And so it began, like most things begin: with a start.
Shortly after the turn of the 19th Century, Sarah Baartman boarded a ship destined to leave her South African home for England, carrying with her nothing but promises of a better life and riches to aspire to. She touched shore in London and was met with neither; subsequently, the next five years of her life was spent suffering a slow and torturous death through sexual objectification, humiliation, oppression, degradation, abuse and isolation–one can only begin to imagine what the start to such a tragic series of events must have entailed.
Sarah Baartman became the most famous of the South African Khoisan women who toured Britain as a part of circuses and freak shows; wide hips, thick lips, voluminous buttocks, large breasts and an elongated labia were the defining characteristics used to label her as a sexually deviant, racially inferior and a freak. Sarah, The “Hottentot Venus” (Hottentot=member of South African Khoisan race (offensive); Venus= Roman Goddess of love) when attending these showcasing events, was expected to gyrate her nude buttocks for the entertainment, amusement and sexual objectification of whoever cared to indulge.
After four years in Britain, Baartman was bought by a Frenchman in 1814 and taken to Paris where she was the subject of numerous medical and scientific tests which served as foundation to prevailing Eurocentric assumptions about black female sexuality. Baartman was made to perform under more gruelling circumstances and became famous for her “freakish malformations” among the high society Parisians. However, the novelty soon wore off and Sarah Baartman fell hard into depression, resorted to prostitution, heavy drinking and died at the age of 25 on December 29, 1815.
Her genitals, skeleton and brain were preserved and put on display in Paris’ Musée de l’Homme for over a hundred years, and was finally repatriated to her homeland in 2002, 200 years after her birth and only after Nelson Mandela made a formal request in 1994.
Now, the grand conclusion, and the point you were all waiting for–but not quite yet. Now that we know the story, we can dissect it and examine the ironies–because there is hardly anything worth uncovering as much as the evidence of good irony.
Let us examine, again, from the top: during the 19th century, while Sarah Baartman was a living spectacle for her “freakishly” large buttocks among other freakishly large things, white women were simultaneously wearing yards and yards of fabric and crinoline to achieve the effect of exactly what made Sarah physically inferior: a sizeable behind. Naturally occurring on the black woman it was a mark of physical and sexual inferiority, while mimicked through intricate folds of fabric on a white woman, it was aesthetically pleasing fashion.
But that was in the 19th century, and in their defence, just years before, Marie Antoinette ordered that the people must have cake–it is useless for me to sit in front of my Mac Book in 2010 and criticise them for eating it.
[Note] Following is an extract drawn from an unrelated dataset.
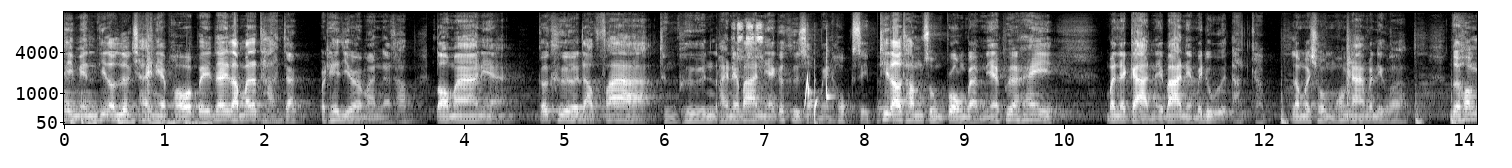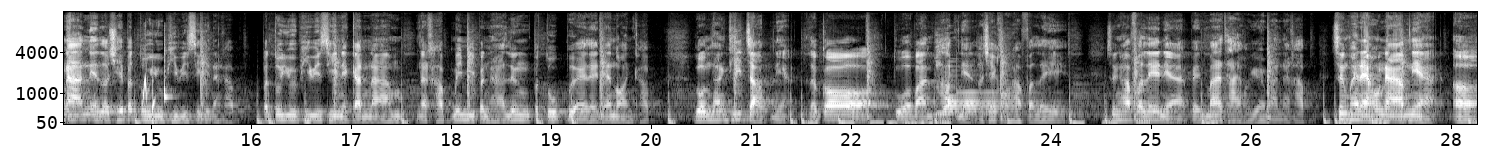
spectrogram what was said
ซีเมนต์ที่เราเลือกใช้เนี่ยเพราะว่าไปได้รับมาตรฐานจากประเทศเยอรมันนะครับต่อมาเนี่ยก็คือระดับฝ้าถึงพื้นภายในบ้านนี้ก็คือ2เมตร60 ที่เราทำสูงโปร่งแบบนี้เพื่อให้ บรรยากาศในบ้านเนี่ยไม่ดูอึดอัดครับ เรามาชมห้องน้ำกันดีกว่าครับ โดยห้องน้ำเนี่ยเราใช้ประตู UPVC นะครับ ประตู UPVC เนี่ยกันน้ำนะครับ ไม่มีปัญหาเรื่องประตูเปื่อยอะไรแน่นอนครับ รวมทั้งที่จับเนี่ย แล้วก็ตัวบานพับเนี่ยเราใช้ของ h a f a l e ซึ่ง h a f a l e เนี่ยเป็นมาตรฐานของเยอรมันนะครับ ซึ่งภายในห้องน้ำเนี่ยเออ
Hundreds of years later, on a much larger plantation, black women are still expected to gyrate their nude behinds for whoever cares to indulge the spectacle. Famously, coloured women have mapped out adoring audiences for their behinds through the less than impressive avenues of pornographic acting a la Kim Kardashian, and Video Vixenning a la Amber Rose and perhaps even a bit of rapping a la Nicki Minaj.
Enough evidence of irony though that may be, there is a phenomenal twist.
Just as Sarah Baartman was demonised for her physical characteristics while white women were adored for emulating it through fashion in the 19th century, today it is women like plus sized supermodel Crystal Renn and “Mad Men” actress Christina Hendricks who on vast scales are glorified for their curvaceousness, rather than blatantly objectified for it as Sarah Baartman was 200 years ago.
While Christina Hendricks is busy ushering in “the curvy era” and being crowned “Sexiest woman in the world”, Jennifer Hudson is a weight watchers spokesperson, Amber Rose is making a name for herself by having her ass groped in public by just about everyone , Nicki Minaj is famous for her “massive attack” and Kim Kardashian revels in confusion–unsure of who this is all really about.
I share the sentiment, but I add this: I do not know when a curvy black woman will stand in the shoes of Christina Hendricks, or Marilyn Monroe before her and be revered for her physical attributes in the name of fashion rather than be labelled as just another piece of ass. However, I’m not sure if this concern is even relevant–unlike 200 years ago women of colour aren’t being forced into humiliation–they wilfully humiliate themselves. I would love to see change, not in an abolition of the Nicki Minajs and the Amber Roses, but for more coloured women in the entertainment business who embody their features to embody it with grace and an air of elegance and demand a certain level of respect from everyone; for a black woman with Amber Rose‘s body to embrace it and flaunt it in tandem with her talents, rather than use it in an effort to pillage the pockets of rich men.
Unfortunately, this is not a change I can spearhead, for I myself have no behind, to speak of.
Listen: Who Is Sarah Baartman? Dede Hunt Sums it up perfectly: